[Given records Boundary: Start]

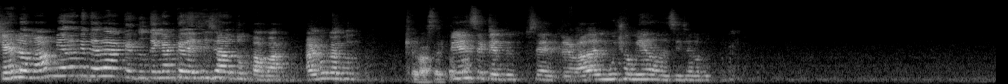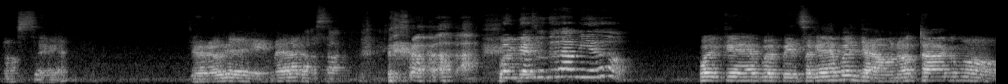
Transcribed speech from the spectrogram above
¿Qué es lo más miedo que te da que tú tengas que decírselo a tu papá? Algo que tú ¿Qué va a ser papá? pienses que se te va a dar mucho miedo decírselo a tu papá. No sé. Yo creo que irme de la casa. Porque eso te da miedo. Porque pues pienso que pues ya uno está como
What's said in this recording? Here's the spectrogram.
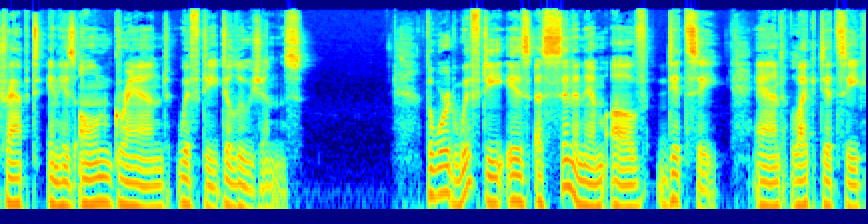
trapped in his own grand, wifty delusions. The word wifty is a synonym of ditzy, and like ditzy,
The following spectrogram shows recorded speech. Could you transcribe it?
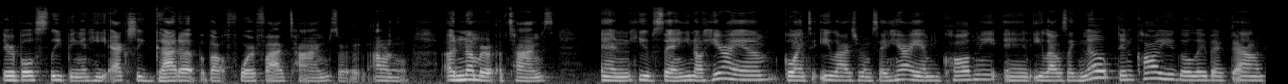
they were both sleeping, and he actually got up about four or five times, or I don't know, a number of times. And he was saying, You know, here I am going to Eli's room, saying, Here I am, you called me. And Eli was like, Nope, didn't call you, go lay back down.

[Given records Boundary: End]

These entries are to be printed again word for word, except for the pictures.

Transcribed speech from the spectrogram above
¿Qué es lo más miedo que te da que tú tengas que decírselo a tu papá? Algo que tú ¿Qué va a ser papá? pienses que se te va a dar mucho miedo decírselo a tu papá. No sé. Yo creo que irme de la casa. Porque eso te da miedo. Porque pues pienso que pues ya uno está como
What's said in this recording? Here's the spectrogram.
trapped in his own grand, wifty delusions. The word wifty is a synonym of ditzy, and like ditzy,
The following spectrogram shows recorded speech. Could you transcribe it?
they were both sleeping, and he actually got up about four or five times, or I don't know, a number of times. And he was saying, You know, here I am going to Eli's room, saying, Here I am, you called me. And Eli was like, Nope, didn't call you, go lay back down.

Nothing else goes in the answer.